Q: Can judgments made in Hong Kong courts be enforced in mainland China easily? A: Enforcing Hong Kong court judgments in mainland China is challenging due to the distinct legal systems. While there are mechanisms for enforcement under certain conditions, the process is often complex and uncertain, leading to potential legal and operational hurdles.

Q: Is it advisable for foreign businesses to bypass Hong Kong intermediaries altogether? A: While not a universal rule, in many cases, it’s advisable for foreign businesses to establish direct contracts with mainland Chinese manufacturers. This approach minimizes the risks associated with the legal system disparity and enhances direct oversight and accountability.

Q: How can foreign businesses ensure their contracts are compliant with mainland China’s legal system? A: Businesses should engage legal professionals proficient in mainland China’s legal system to draft or review contracts. It’s also important to ensure that contracts are written in Chinese to avoid translation issues and to align with local legal standards and practices.

Q: How can foreign businesses conduct effective due diligence on Chinese manufacturers? A: Effective due diligence involves comprehensive background checks, understanding the manufacturer’s financial health, verifying their compliance with laws and regulations, and assessing their reputation and legal track record.

Q: What legal issues should be considered in contracts with Chinese manufacturers?
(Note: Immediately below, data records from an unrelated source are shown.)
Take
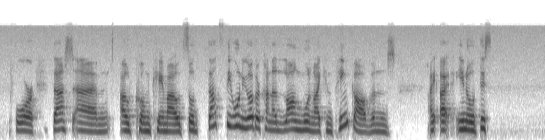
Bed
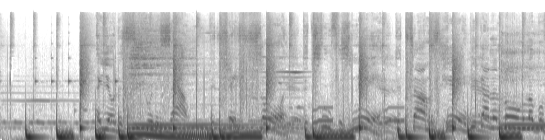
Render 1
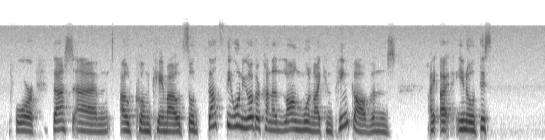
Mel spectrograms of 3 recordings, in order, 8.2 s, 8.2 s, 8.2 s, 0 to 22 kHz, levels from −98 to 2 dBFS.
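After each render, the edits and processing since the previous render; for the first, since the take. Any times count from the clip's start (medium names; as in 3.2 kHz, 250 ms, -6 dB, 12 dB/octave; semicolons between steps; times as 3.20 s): noise reduction 6 dB, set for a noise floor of -48 dBFS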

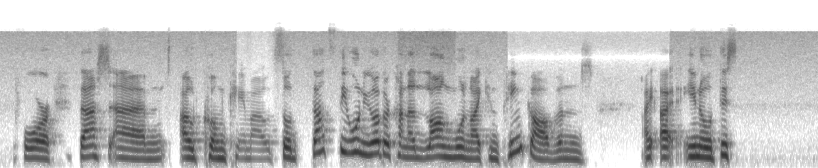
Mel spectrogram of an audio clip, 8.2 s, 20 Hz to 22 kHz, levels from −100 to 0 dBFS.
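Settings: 2.26–2.83 s: compression 10:1, threshold -37 dBFS; 3.97–4.54 s: treble shelf 4.9 kHz -> 3.2 kHz +11 dB; 5.07–6.70 s: boxcar filter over 7 samples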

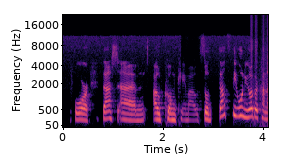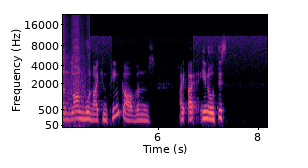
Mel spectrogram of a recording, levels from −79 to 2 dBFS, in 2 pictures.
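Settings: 3.75–4.64 s: sample-rate reducer 8.6 kHz, jitter 20%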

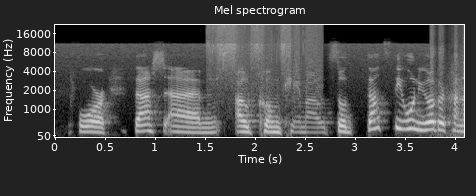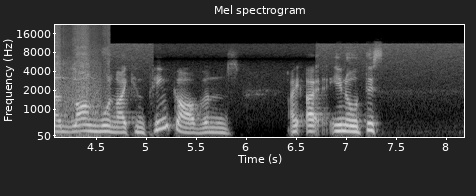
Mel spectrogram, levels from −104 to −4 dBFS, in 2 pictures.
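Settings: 1.51–2.68 s: zero-crossing glitches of -24.5 dBFS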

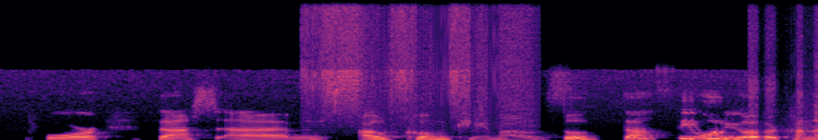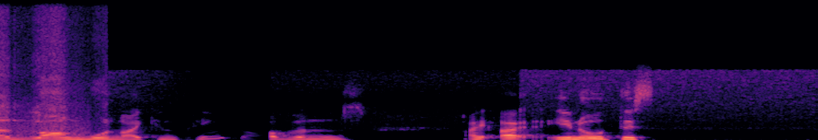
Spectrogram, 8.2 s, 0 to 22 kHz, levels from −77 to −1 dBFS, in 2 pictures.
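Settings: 0.88–1.56 s: Bessel high-pass 320 Hz; 2.46–3.80 s: doubling 33 ms -3 dB; 4.43–5.45 s: studio fade out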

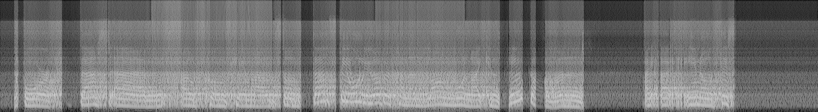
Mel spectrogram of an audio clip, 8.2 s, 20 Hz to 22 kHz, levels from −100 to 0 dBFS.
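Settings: spectral levelling over time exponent 0.2; level held to a coarse grid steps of 22 dB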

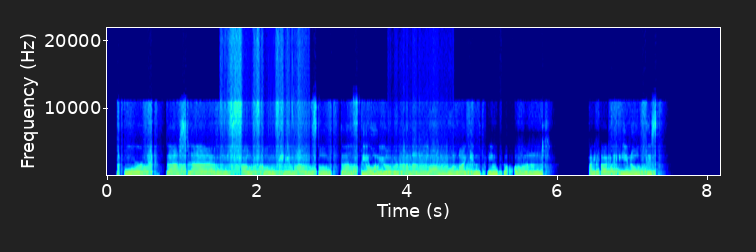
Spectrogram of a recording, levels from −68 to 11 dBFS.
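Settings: expander on every frequency bin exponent 2; decay stretcher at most 150 dB/s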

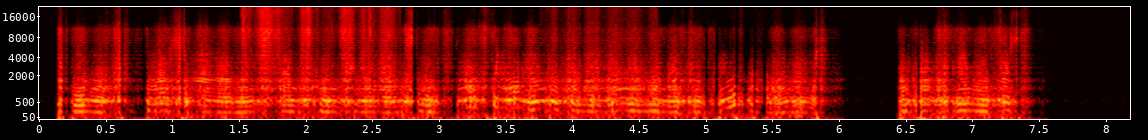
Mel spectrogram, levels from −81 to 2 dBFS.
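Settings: comb filter that takes the minimum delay 1.8 ms; tremolo 6.5 Hz, depth 64%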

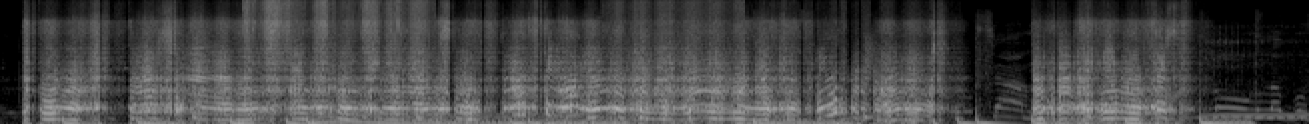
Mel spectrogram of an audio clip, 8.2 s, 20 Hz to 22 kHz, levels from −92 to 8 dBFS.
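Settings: add bed -17.5 dB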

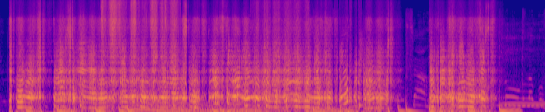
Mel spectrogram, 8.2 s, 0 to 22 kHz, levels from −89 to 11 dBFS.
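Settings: trim +10.5 dB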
A: Key legal considerations include jurisdiction, dispute resolution mechanisms, intellectual property rights, compliance with local trade laws, and clear terms regarding delivery, payment, and quality standards.

 

Contact us if you need help with background investigation of Chinese companies, protecting patents, trademarks, verification of contracts to the law in China, or help with other legal challenges that you have in China.

If you require our assistance or have further questions about our services, please do not hesitate to contact our Customer Relationship Managers Jan Erik Christensen, at janerik@ncbhub.com  or Mila Chen, at huimin.chen@ncbhub.com. We look forward to hearing from you and helping your business succeed in China.

 

Contact us if you need help with drafting of contracts that follows Chinese laws and are enforceable in China, background investigation of Chinese companiesprotecting patents, trademarks, verification of contracts to the law in China, or help with other legal challenges that you have in China.

If you require our assistance or have further questions about our services, please do not hesitate to contact our Customer Relationship Managers Jan Erik Christensen, at janerik@ncbhub.com  or Milla Chen, at huimin.chen@ncbhub.com. We look forward to hearing from you and helping your business succeed in China.